The Township Police Traffic Bureau has delivered its recommendations for alleviating problems caused by dog-walkers illegally parking on Mount Vernon Road, seeking quick access to Brookdale Park and its canine facility. But residents aren’t happy about the suggestion that parking be limited to one side of their street.

Police Lt. Stephanie Egnezzo, the traffic bureau commander, went through her recommendation list — which includes barring parking on the south side of Mount Vernon — at the Township Council’s conference meeting on Tuesday night. Her report also suggested that there be no parking permitted at the easternmost end of three dead-end roads that are adjacent to Brookdale Park,  not only Mount Vernon but also Chester Road and Gordonhurst Avenue.    

Egnezzo’s other recommendations were that there be no parking from west of Mount Vernon’s dead end to the first driveway on the street’s north side because there’s a fire hydrant there and responders need access to it; and that parking be barred within 4 feet of driveways in the affected streets.

The lieutenant has been working for months with Mount Vernon residents to address their concerns about people speeding down their short street and blocking their driveways when they visit Brookdale’s dog park, accessing it at the end of the dead-end street. Essex County officials are considering modifying the dog park entrance, which could solve some of the issues that Mount Vernon residents have faced. But those possible changes are just pending at this point.

After Egnezzo went through her list, several people who live on Mount Vernon Road told the council they didn’t want parking barred on one side of their street, that such a change would create even more problems for them.

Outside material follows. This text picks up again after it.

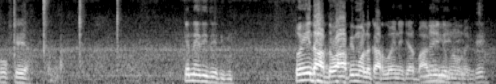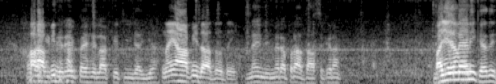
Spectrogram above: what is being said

“By and large we’ve been very pleased with the response [from the township],” Rich Boniface said. “The thing that is making people nervous is the no-parking on one side, on the south side of the street.”

The dog-park people are taking up half the parking on the street, according to Boniface, and “it seems like the answer now is to take away the other half of the parking.”

His wife Shana Boniface told the council that limiting parking to one side of Mount Vernon Road would pose a safety threat, because people visiting residents on the street might be forced to park on Grove Street and fight its traffic to get to their destinations on the dead-end street.

“Mount Vernon is a small street,” she said. “There’s no place for overflow parking except on Grove Street.”

“The safety issue is more getting a fire truck down there,” Mayor Robert Jackson told her.

As part of her report, Egnezzo said that she had consulted with the Montclair Fire Department and asked it to evaluate Mount Vernon Road in terms of getting emergency vehicles down the narrow street. Fire officials said they were concerned because when cars are parked on both sides of the street, emergency vehicles don’t have the necessary clearance, according to Egnezzo. Mount Vernon is only 25.9 feet wide, which doesn’t allow the 15-foot clearance that emergency vehicles need if cars are parked at both sides of the street, she said.

Fourth Ward Councilwoman Renée Baskerville asked that the township research state laws that may set requirements regarding parking for streets that are 25 feet wide or narrower.

Third Ward Councilman Sean Spiller told the Mount Vernon residents that if state law mandates that there be parking on only one side of their street, the municipality’s hands will be tied.

“I’m fine with parking on both sides, if that’s legally allowed,” he said. “But if we hear back that you can’t do that, we’re going to vote, I think, to not allow it.”

Residents on Chester and Gordonhurst need to be notified of the police department’s recommendations, added Deputy Mayor William Hurlock.